Volunteer corn: whether it pops up in corn or soybeans, it’s a weed and it could steal precious bushels at the end of the season. Keep your trait package in mind as that will affect your herbicide options and gain control before yield is lost. Your management strategy will be different in corn versus soybeans, and your risk varies by crop, too. Learn how and why to gain control in each crop with tips from the University of Nebraska Extension. Controlling volunteer corn in soybeans.
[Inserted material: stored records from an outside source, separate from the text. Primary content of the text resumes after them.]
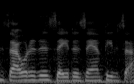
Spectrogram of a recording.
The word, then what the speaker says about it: zeaxanthin: Zeaxanthin? Is that how you say it? Zeaxanthin is how it's pronounced.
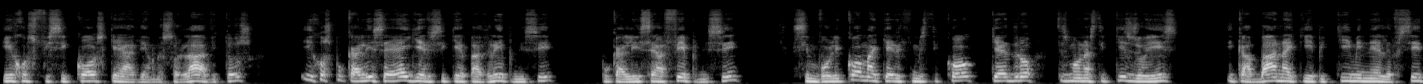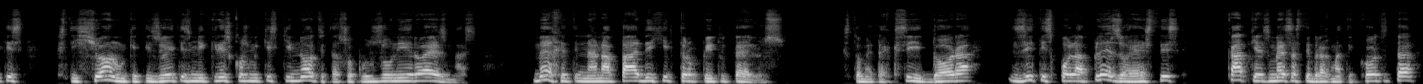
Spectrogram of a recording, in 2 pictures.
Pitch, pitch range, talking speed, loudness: 150 Hz, 130-170 Hz, 130 wpm, -18 LUFS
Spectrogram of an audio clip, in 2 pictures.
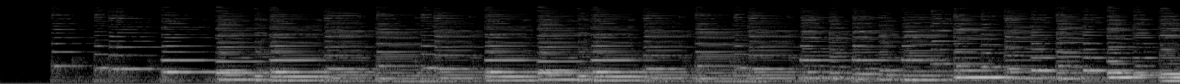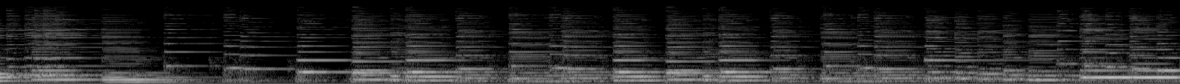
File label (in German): Cembalo; mozart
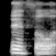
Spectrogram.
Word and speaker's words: thistle: fistle milk ftle okay it rhymes with bristles so milk thistle it helps to cleanse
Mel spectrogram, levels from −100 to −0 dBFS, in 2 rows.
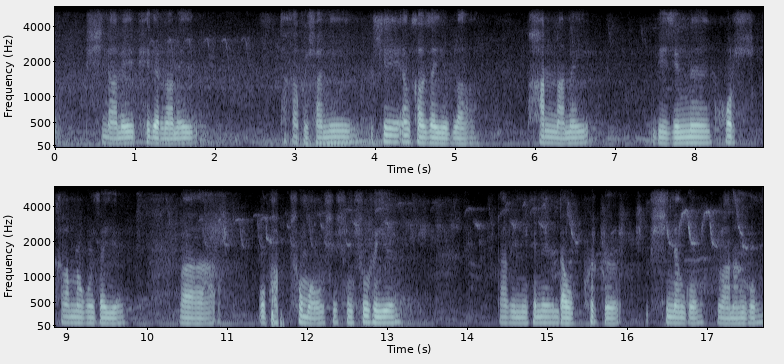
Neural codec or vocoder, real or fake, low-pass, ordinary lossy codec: none; real; 5.4 kHz; Opus, 16 kbps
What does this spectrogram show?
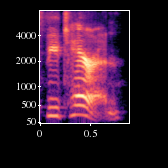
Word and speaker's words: Buterin: I said I pronounced your last name wrong. It's Buterin.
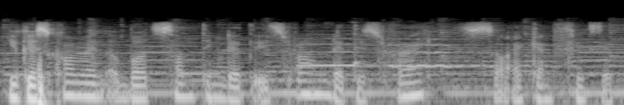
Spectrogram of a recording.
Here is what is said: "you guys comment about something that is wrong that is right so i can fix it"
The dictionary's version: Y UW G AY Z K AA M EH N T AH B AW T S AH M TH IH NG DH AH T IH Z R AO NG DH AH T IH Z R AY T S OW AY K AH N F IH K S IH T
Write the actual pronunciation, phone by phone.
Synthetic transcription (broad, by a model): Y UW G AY S K AA M EH N T AH B AW T S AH M T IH NG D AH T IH S R AO NG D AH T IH S R AY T S OW AY K AH N F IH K S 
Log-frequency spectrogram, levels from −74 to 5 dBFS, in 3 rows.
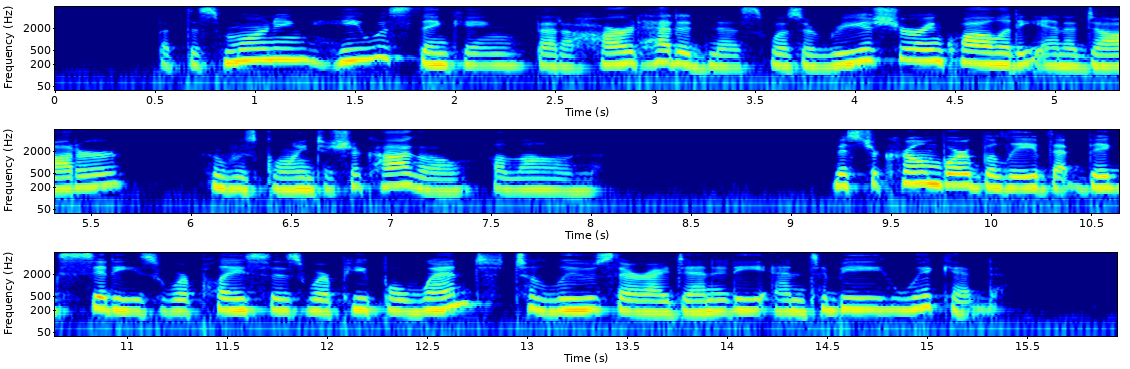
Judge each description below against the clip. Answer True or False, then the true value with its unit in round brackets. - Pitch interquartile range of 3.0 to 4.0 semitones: True (3.3 semitones)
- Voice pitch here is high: True (205 Hz)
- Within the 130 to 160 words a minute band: True (155 wpm)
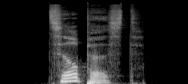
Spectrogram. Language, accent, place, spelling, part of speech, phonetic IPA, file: German, Germany, Berlin, zirpest, verb, [ˈt͡sɪʁpəst], De-zirpest.ogg
- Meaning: second-person singular subjunctive I of zirpen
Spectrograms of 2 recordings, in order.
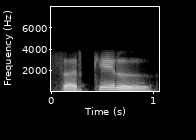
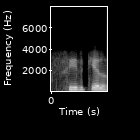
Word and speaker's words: circle: তারপর CIRCLE, সার্কেল, সিরকেল না হয়ে সার্কেল হচ্ছে।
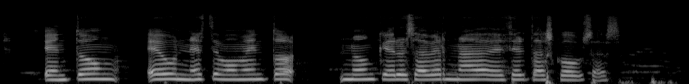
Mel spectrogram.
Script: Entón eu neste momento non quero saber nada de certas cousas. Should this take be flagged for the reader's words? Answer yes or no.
no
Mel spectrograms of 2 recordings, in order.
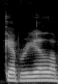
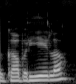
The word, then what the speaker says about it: Gabriela: Well, again, my name is Gabriela Martina, and Gabriela is spelled with one L. So Gabriela Martina, .com.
Unwanted corn competes with soybeans by acting as a weed. In addition, it can attract and encourage corn rootworm beetles to lay eggs in soybean fields—which increases their threat to corn the following year. Nebraska Extension also notes that volunteer corn in soybeans will likely express a reduced level of the Bt toxin compared to the corn the year before—which could select for resistance. Perhaps the most immediate impact, though, is just one volunteer corn plant every 3.5’ leads to a 20% yield loss in soybeans. Thanks to graminicides (grass killers), volunteer corn is easier to control in soybeans. Nebraska Extension lists Select Max, Poast, Assure II, Fusilade and Fusion in Roundup Ready or Roundup Ready 2 Xtend soybeans. In some cases, you can use Liberty to control corn, too. But, last year’s corn cannot have the LibertyLink trait, and you can’t use it in non-LibertyLink soybeans—unless you want a dead crop. According to the current Liberty label you can apply 87 fl oz per acre each growing season, or two applications at 32 to 43 fl oz per acre in LibertyLink soybeans. Control is more challenging in continuous corn. That’s probably obvious since you can’t use corn killer to kill volunteer corn in corn. You do have some options, however. Volunteer corn competes with your corn crop for sunlight, water and nutrients, which can limit yield potential. If you used Roundup Ready corn last year, and Roundup Ready with LibertyLink this year a simple Liberty application can manage last year’s break-throughs. If you used a stacked variety last year this method isn’t effective. Farmers using Enlist corn have a new option. Because the traits include tolerance for FOPs (aryloxphenoxypropionates), an ACCase inhibitor, you can spray that on corn that was stacked with Roundup and LibertyLink last year. Nebraska Extension says the following FOP herbicide is approved: Assure II, applied at five to 12 fl oz per acre and must include crop oil concentrate (1% v/v) or a nonionic surfactant (.25% v/v) to emerged Enlist corn between V2 and V6. Note, applicators need to maintain a 36’ downwind buffer between the last treated row and the nearest downwind field edge in the direction the field is blowing.